Hong Kong national security law undermines rule of law

News that China has passed a national security law applicable in Hong Kong has been met with alarm by the Law Society of England and Wales and the Bar Council.*

The Law Society of England and Wales is concerned about many aspects of the national security law, particularly those affecting the right to a fair trial and other human rights, as well as judicial independence.

The crimes of subversion, secession, terrorism and collusion with foreign powers included in the law, are vaguely defined and sentencing provisions are unclear about what constitutes a grave or minor offence.

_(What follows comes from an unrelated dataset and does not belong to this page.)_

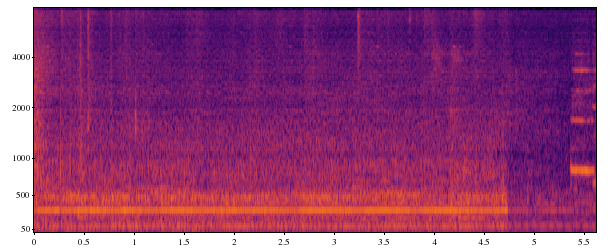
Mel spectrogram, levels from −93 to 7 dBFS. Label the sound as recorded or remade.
remade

This is especially important since the maximum sentence is life imprisonment and the law includes mandatory minimum sentences that may be disproportionate in some cases.

Although the law refers to fundamental rights and the rule of law, the provisions of the national security law allow for an application which would restrict such rights as freedom of expression, freedom of assembly, and the right to a fair trial.

A Law Society of England and Wales spokesperson said: “The provisions of the national security law raise grave concerns that the rule of law and judicial independence in Hong Kong are being undermined.

“The law could be used to stem dissent, as well as to arrest and criminally prosecute persons who legally exercise their internationally recognised human rights.

Adding that “we will monitor the application of this law in practice and stand in solidarity with legal professionals in Hong Kong and others in their efforts to uphold the rule of law and fundamental rights in their jurisdiction.”

Notes to editors

* Read our joint statement in full.

** Read an English translation of the Law of the People’s Republic of China on Safeguarding National Security in Hong Kong.

About the Law Society of England & Wales

The Law Society of England & Wales is the independent professional body for the solicitor profession of England & Wales that works globally to support and represent solicitors, promoting the highest professional standards, the public interest and the rule of law.

Press office contact: Naomi Jeffreys | Naomi.Jeffreys@lawsociety.org.uk | 0208 049 3928